Without proper safeguards, democracy can be a dangerous thing. Just ask Christians in the Middle East.
The Syrian Army recently laid siege to the southern city of Daraa. Hundreds of people died in this especially bloody episode of what’s being called the “Arab Spring.”
While the world sympathized with the victims of president Assad’s crackdown on pro-democracy forces, one group had a more ambivalent take: Syria’s Christian population. They, like their brethren throughout the region, have ample reason to suspect that Arab democracy is not the panacea we in the West think it is.
About 10 percent of Syrians are Christians. For all its brutality, the Syrian government has done a good job of protecting religious minorities, including Christians, from persecution.
This leaves Syrian Christians in something of a bind: All else being equal, they would welcome a more democratic Syria, but things are far from equal, and a post-Assad Syria could be a dangerous place for Christians.
Just look at the fate of Christians in the new, more “democratic” Iraq. And at the same time that Daraa was being attacked, a rumor that a Christian woman had converted to Islam and then reverted to Christianity led Muslims to burn down two churches. The attack was only the latest instance of what the New York Times calls “sectarian animosities,” which is newspeak for Christians defending themselves.

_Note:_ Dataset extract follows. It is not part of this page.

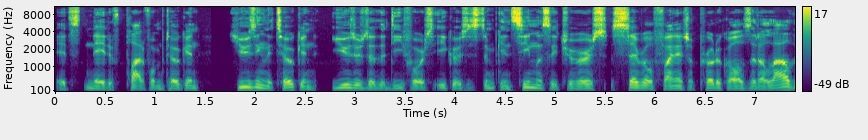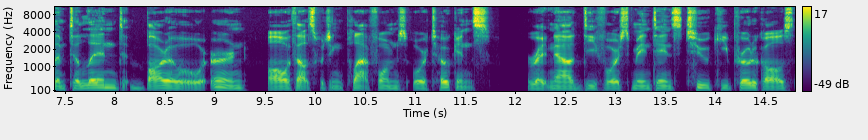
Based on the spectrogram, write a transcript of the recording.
its native platform token. Using the token, users of the dForce ecosystem can seamlessly traverse several financial protocols that allow them to lend, borrow, or earn all without switching platforms or tokens. Right now, dForce maintains two key protocols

What’s missing in all the talk about the “Arab Spring” and “democracy” is any examination of what democracy means and whether it necessarily makes things better.
Yale Law School professor Amy Chua, in her book World on Fire, challenged the assumption that exporting democratic capitalism would increase tolerance. She claims that on the contrary, in many places it would have the opposite effect: unleashing resentments against minorities, especially those whose affluence and influence are perceived as disproportionate to their numbers.
Authoritarian regimes or strong democracies enforcing the rule of law, can offer these minorities some protection against the anger of the mob. Remove all authority, however, and the result is often violence.
That’s what Middle Eastern Christians are afraid of. Their fears aren’t helped by the fact that most westerners don’t seem to understand that it takes more than elections to create a good or democratic government.
In his newest book, The Origins of Political Order, political scientist Francis Fukuyama writes about the importance of accountability and the rule of law in creating such a government.
The institutions we take for granted in the West, the ones that help safeguard the rights of minorities, are rare and they are next-to-non-existent in places like Syria and Egypt. Without them, you get democratic tyranny, mob rule by the majority.
This is why Christians, who believe that man is a fallen creature, have always supported democracy underpinned by checks and balances and the rule of law. That’s why we call it a “Republican form of government.” And that is why we must be wary of what some people call “democracy,” particularly for its effect on religious minorities.
As religion columnist Terry Mattingly wonders, “Has the story of the Arab spring evolved into a story about the possible extinction of the ancient Christian churches of the Middle East (and how America responds to that emerging reality)?”